[Collected data entries]
■ ■ ■ ■

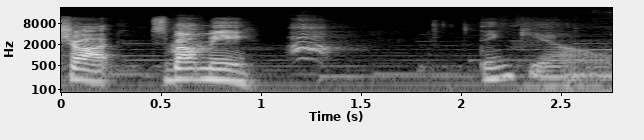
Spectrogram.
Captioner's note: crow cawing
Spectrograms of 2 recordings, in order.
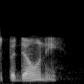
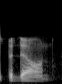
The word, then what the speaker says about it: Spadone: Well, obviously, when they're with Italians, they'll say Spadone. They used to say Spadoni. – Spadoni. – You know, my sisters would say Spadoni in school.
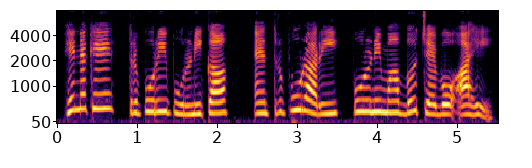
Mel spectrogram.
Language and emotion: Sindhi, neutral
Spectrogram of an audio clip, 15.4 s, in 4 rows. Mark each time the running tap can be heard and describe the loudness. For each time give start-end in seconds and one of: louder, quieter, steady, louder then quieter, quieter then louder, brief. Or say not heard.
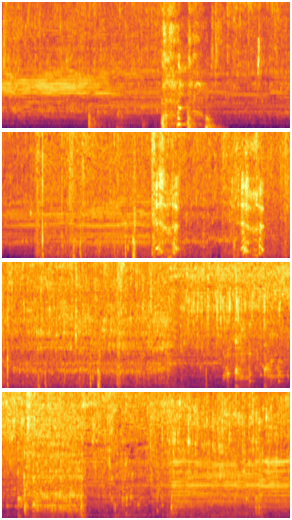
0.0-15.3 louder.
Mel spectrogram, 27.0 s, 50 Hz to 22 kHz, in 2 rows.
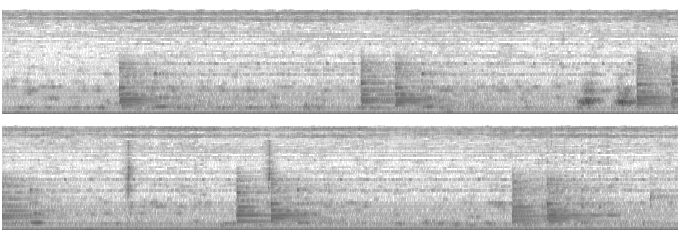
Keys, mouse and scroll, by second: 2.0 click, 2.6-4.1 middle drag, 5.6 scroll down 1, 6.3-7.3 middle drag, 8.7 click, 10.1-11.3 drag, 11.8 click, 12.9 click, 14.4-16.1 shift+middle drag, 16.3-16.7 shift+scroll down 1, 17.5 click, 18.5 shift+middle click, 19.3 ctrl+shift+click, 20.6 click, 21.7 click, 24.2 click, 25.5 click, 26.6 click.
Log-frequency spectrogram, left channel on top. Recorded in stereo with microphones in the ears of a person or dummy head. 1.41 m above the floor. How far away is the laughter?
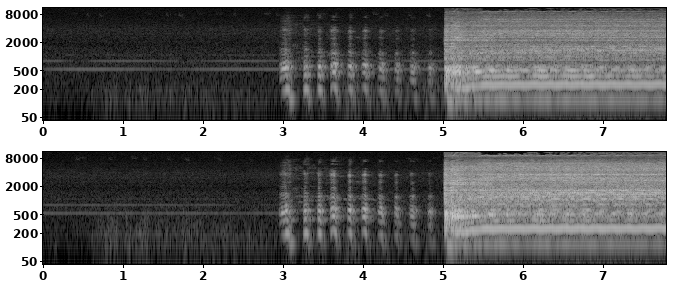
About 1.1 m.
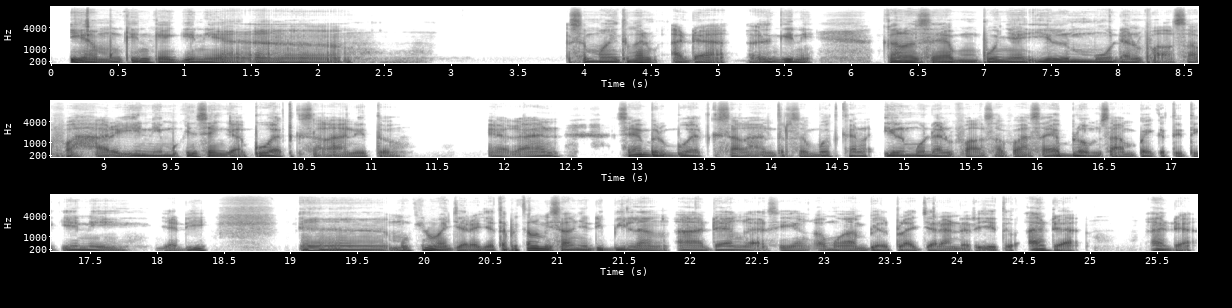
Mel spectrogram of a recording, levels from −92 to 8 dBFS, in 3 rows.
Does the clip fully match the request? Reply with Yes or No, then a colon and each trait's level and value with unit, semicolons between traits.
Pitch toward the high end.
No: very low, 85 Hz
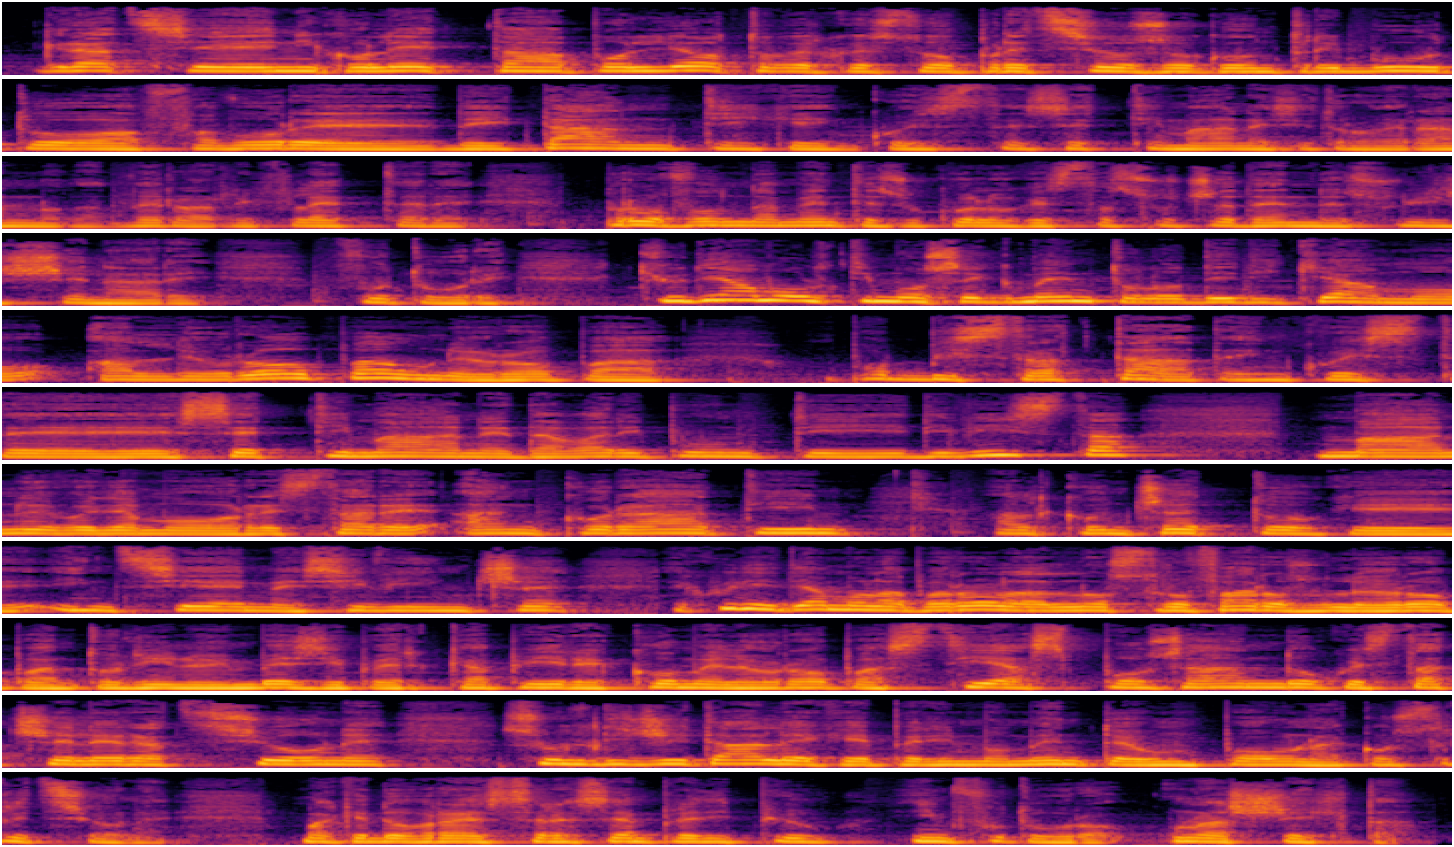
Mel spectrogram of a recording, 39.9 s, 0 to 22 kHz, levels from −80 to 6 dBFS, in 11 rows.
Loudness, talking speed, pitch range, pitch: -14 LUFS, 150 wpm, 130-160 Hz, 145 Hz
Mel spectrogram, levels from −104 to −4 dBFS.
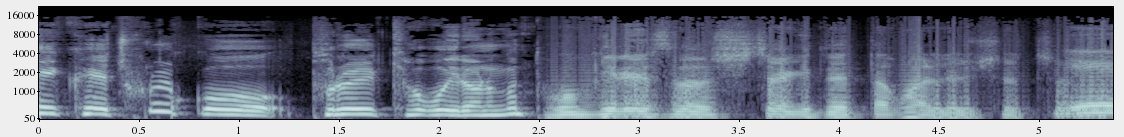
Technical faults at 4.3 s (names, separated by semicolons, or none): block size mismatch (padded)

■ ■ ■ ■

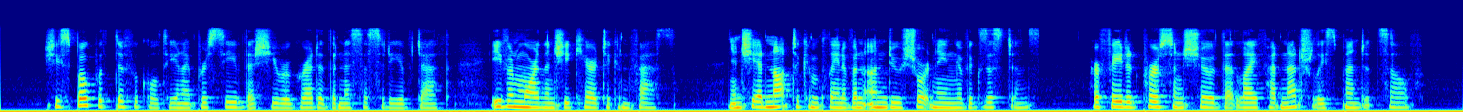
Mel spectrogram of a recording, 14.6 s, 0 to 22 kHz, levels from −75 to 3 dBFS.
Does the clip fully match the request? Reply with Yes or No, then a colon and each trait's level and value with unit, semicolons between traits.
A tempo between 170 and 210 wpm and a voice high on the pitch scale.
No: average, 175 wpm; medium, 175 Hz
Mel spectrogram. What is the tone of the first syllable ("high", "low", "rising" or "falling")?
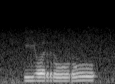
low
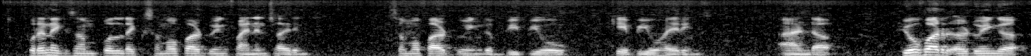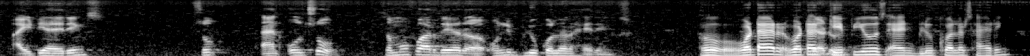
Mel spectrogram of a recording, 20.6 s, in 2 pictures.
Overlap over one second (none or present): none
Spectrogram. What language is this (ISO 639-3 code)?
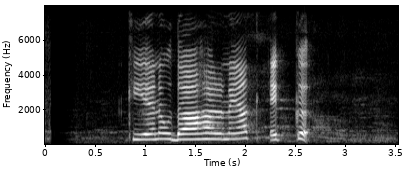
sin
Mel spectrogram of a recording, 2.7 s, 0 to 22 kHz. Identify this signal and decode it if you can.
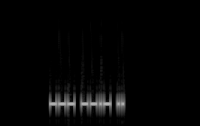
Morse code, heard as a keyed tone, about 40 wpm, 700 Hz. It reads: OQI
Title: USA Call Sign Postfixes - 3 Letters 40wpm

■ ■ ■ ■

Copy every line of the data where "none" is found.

Technical faults at 4.3 s (names, separated by semicolons, or none): block size mismatch (padded)
Overlap over one second (none or present): none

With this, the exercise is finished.